Wednesday, April 24, 2019

Write What You Think is True

Reading two books very slowly -- "Growing up Weightless," by John M Ford, and "The Fifth Season," by N K Jemisin. A chapter at a time, I've been busy recently, picked up two contracts when a month ago I had none.

Two very different books. The Ford is a difficult read, interrupted by lengthy pauses -- it's told in pretty much real time, and it's on paper, which is hard for me to read since the eye went off. But I'm getting through it slowly. It is a remarkable work, though; Ken Burnside kept at me to read it for a decade or something, before I finally did. Thoughts later.

"Fifth Season" does, I expect, deserve the awards it's won. That's not a shot at the novel, my daughter and wife both raved about it, and they have good judgment even if I'm sometimes skeptical about the awards infrastructure in the arts (all arts, F/SF is not unusual in this regard.) It's merely an observation that, 6-7 chapters in, I'm starting to see the backbone of the story and yeah, it's epic, and of course it's very well executed.

Hit a scene that a black lady a few years back hated so bad she stopped reading the novel -- the main black male character is routinely ridiculed and described as unattractive by his companion. (It's a dystopia -- while many of the characters are sympathetic, none of them so far are what you'd call likeable -- maybe the orphan orogene (witch) -- but maybe not even her.)

Back when, not having seen the novel, I nodded sympathetically and kept my mouth shut, because I'm an old white guy, and there are subjects it's pointless to comment on. (I've told the story of the time I was at dinner with two black couples -- 25 years ago, about -- they asked me what I thought about black women dating white men because the black men they knew were unemployed -- and ground up by the justice system, I thought even then. I made the mistake of answering. Don't answer that question, fellow white men.)

But it does expose the limits of where I'm willing to go at the artistic level. If a black woman can be mad at N K Jemisin for her description of one black man in a single novel out of how many she's written, there are no safe spots to stand. Take a deep breath, and write what you think to be true. Someone will be angry about it, if you're lucky enough to be noticed at all.


New chapters of AI War, Kozmic Blues, and Emerald Throne going to the Patreon early next week. The AI War chapter will be free to the public.

Wednesday, April 3, 2019

To post a comment on my blog ...

I have to click the "I'm not a robot button."

I have to pick the stairs in an image.

I have to find the traffic lights in an image.

I have to do that with a new image.

I have to do that with a new image.

I have to find the fire hydrants in a set of images. When I click them they vanish and are replaced by more fire hydrants. I have to keep doing this until there are none left. The last square fills with a fire hydrant five times.

Google suggests I log in. I give it my account name and password.

It requests 2 form verification.

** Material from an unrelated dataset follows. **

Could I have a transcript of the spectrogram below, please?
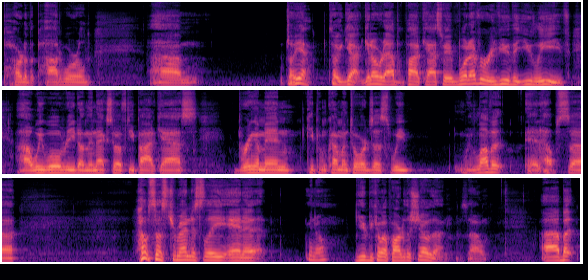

I go into the bedroom and get my phone, come back to my office and type in the number that's been sent.

Google posts my comment.

Thanks, Google! Keeping my blog secure and shit!

Tuesday, April 2, 2019

The World's Greatest Living Science Fiction Writer

Are all writers arrogant? I think it's possible there are some who aren't, but I'm not sure I've ever met any. The idea that I sit down and type a story up, something at least 50% of the human race has tried to do at some point; and then you give me money for it? That's me saying, "Yes, I do think I'm the fraction of a percent of storytellers who should be paid for it."

There's a story Asimov told when he was writing "The Gods Themselves." He was getting older, hadn't written fiction in a long time -- told his editor he feared the field had passed him by.

"Isaac," she said, "when you write, you are the field."

It wasn't true, not even for Asimov. But it's a good attitude.

"World's Greatest Living Science Fiction Writer" -- I've had that compliment twice in recent years. (Once from Fred Lang, another time from a guy on G+.) It's not true, though I'm willing to fight to the death over the observation that it might have been true for them.

But you should act as if it's true. If you have any literary ambition at all, you should be working to write the very best of the sort of thing you do. I mean, I write space opera. Right now, the gold standard in this field is probably still Hyperion. Am I going to outwrite that? Probably not -- but I'm certainly going to try.

The intentional fallacy is real. Just because you intend to do something, doesn't mean you did it, and particularly when you get into the upper reaches of any subject, the intentional fallacy gets stronger and stronger. But without intention? No one ever stumbled into excellence by accident.